**Work instruction:**
Once the pictures are set aside, repeat all of the data below exactly.

[Saved entries]
◇ ◇ ◇

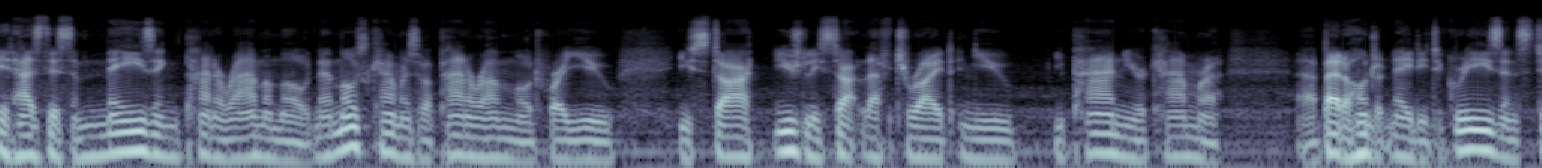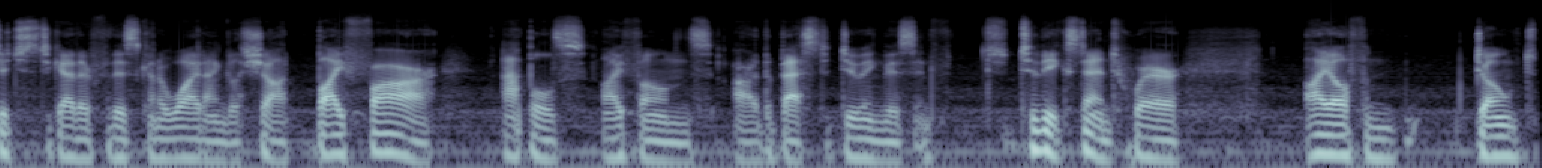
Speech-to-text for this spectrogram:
it has this amazing panorama mode. Now most cameras have a panorama mode where you you start usually start left to right and you you pan your camera uh, about 180 degrees and stitches together for this kind of wide angle shot. By far, Apple's iPhones are the best at doing this, and to the extent where I often don't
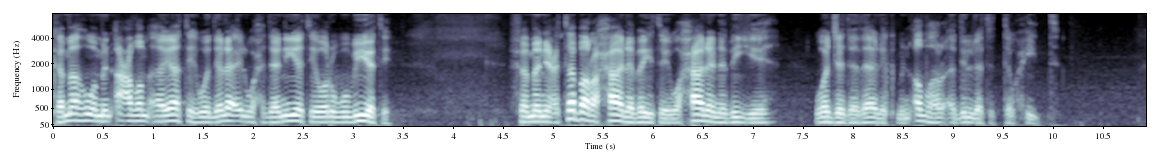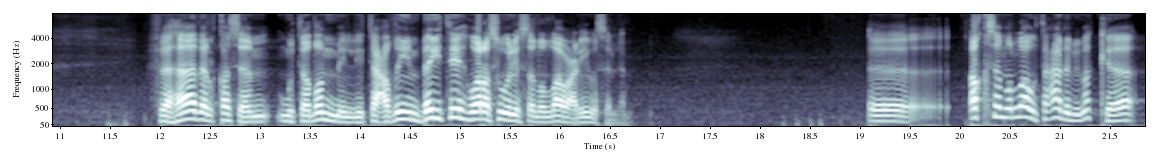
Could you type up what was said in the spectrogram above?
كما هو من أعظم آياته ودلائل وحدانيته وربوبيته. فمن اعتبر حال بيته وحال نبيه وجد ذلك من أظهر أدلة التوحيد. فهذا القسم متضمن لتعظيم بيته ورسوله صلى الله عليه وسلم. أه، أقسم الله تعالى بمكة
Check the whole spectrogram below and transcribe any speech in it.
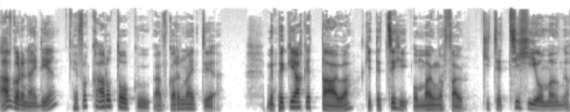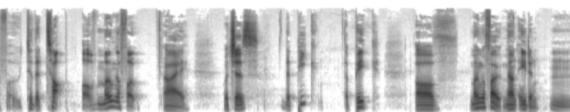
I've got an idea. he whakaaro tōku, I've got an idea. Me piki ake tāua ki te tihi o maunga whau. Ki te tihi o Maunga Whau, to the top of Maunga Whau. Ai, which is The peak the peak of Maunga Whau, Mount Eden. Hmm.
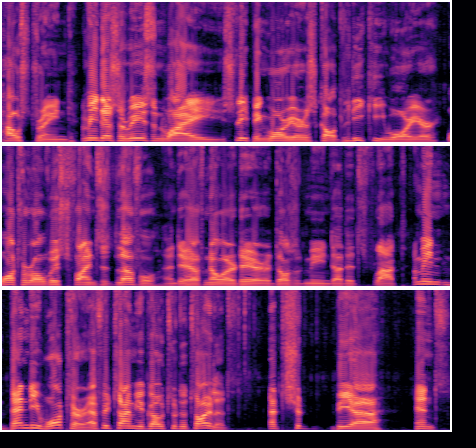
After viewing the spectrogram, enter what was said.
house trained. I mean, there's a reason why Sleeping Warrior is called Leaky Warrior. Water always finds its level, and they have no idea it doesn't mean that it's flat. I mean, bendy water every time you go to the toilet. That should be a hint.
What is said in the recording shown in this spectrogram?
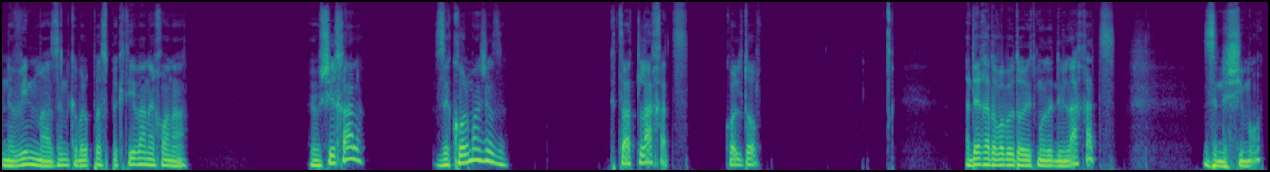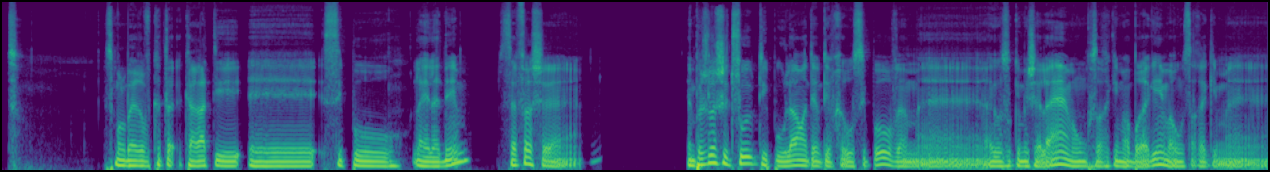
נבין מה זה, נקבל פרספקטיבה נכונה, ונמשיך הלאה. זה כל מה שזה. קצת לחץ, הכל טוב. הדרך הטובה ביותר להתמודד עם לחץ זה נשימות. אתמול בערב קראתי אה, סיפור לילדים, ספר שהם פשוט לא שיתפו אותי פעולה, אמרתי להם תבחרו סיפור והם אה, היו עסוקים בשלהם, הוא משחק עם הברגים והוא משחק עם, אה,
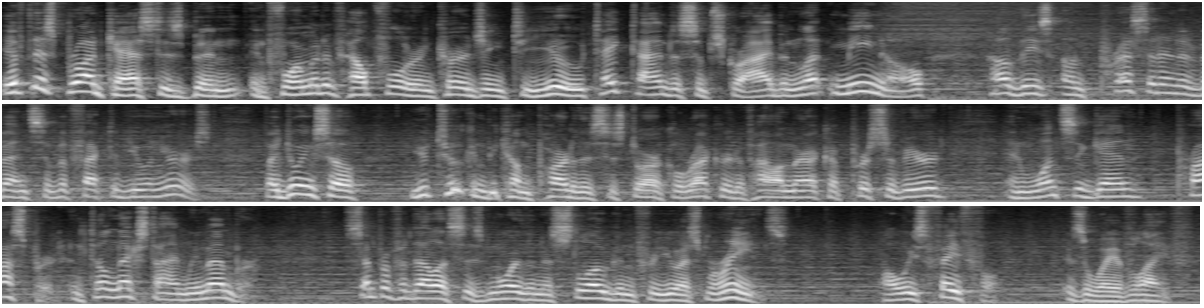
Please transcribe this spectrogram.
if this broadcast has been informative, helpful, or encouraging to you, take time to subscribe and let me know how these unprecedented events have affected you and yours. By doing so, you too can become part of this historical record of how America persevered and once again prospered. Until next time, remember, Semper Fidelis is more than a slogan for U.S. Marines. Always faithful is a way of life.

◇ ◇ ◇

**Output for this task:**
Speech-to-text for this spectrogram:
it has this amazing panorama mode. Now most cameras have a panorama mode where you you start usually start left to right and you you pan your camera uh, about 180 degrees and stitches together for this kind of wide angle shot. By far, Apple's iPhones are the best at doing this, and to the extent where I often don't
Could you type up what was said in the spectrogram above?
كما هو من أعظم آياته ودلائل وحدانيته وربوبيته. فمن اعتبر حال بيته وحال نبيه وجد ذلك من أظهر أدلة التوحيد. فهذا القسم متضمن لتعظيم بيته ورسوله صلى الله عليه وسلم. أه، أقسم الله تعالى بمكة
Check the whole spectrogram below and transcribe any speech in it.
I've got an idea. he whakaaro tōku, I've got an idea. Me piki ake tāua ki te tihi o maunga whau. Ki te tihi o Maunga Whau, to the top of Maunga Whau. Ai, which is The peak the peak of Maunga Whau, Mount Eden. Hmm.
After viewing the spectrogram, enter what was said.
house trained. I mean, there's a reason why Sleeping Warrior is called Leaky Warrior. Water always finds its level, and they have no idea it doesn't mean that it's flat. I mean, bendy water every time you go to the toilet. That should be a hint.
What is said in the recording shown in this spectrogram?
נבין מה זה, נקבל פרספקטיבה נכונה, ונמשיך הלאה. זה כל מה שזה. קצת לחץ, הכל טוב. הדרך הטובה ביותר להתמודד עם לחץ זה נשימות. אתמול בערב קראתי אה, סיפור לילדים, ספר שהם פשוט לא שיתפו אותי פעולה, אמרתי להם תבחרו סיפור והם אה, היו עסוקים בשלהם, הוא משחק עם הברגים והוא משחק עם, אה,
Please transcribe this spectrogram.
if this broadcast has been informative, helpful, or encouraging to you, take time to subscribe and let me know how these unprecedented events have affected you and yours. By doing so, you too can become part of this historical record of how America persevered and once again prospered. Until next time, remember, Semper Fidelis is more than a slogan for U.S. Marines. Always faithful is a way of life.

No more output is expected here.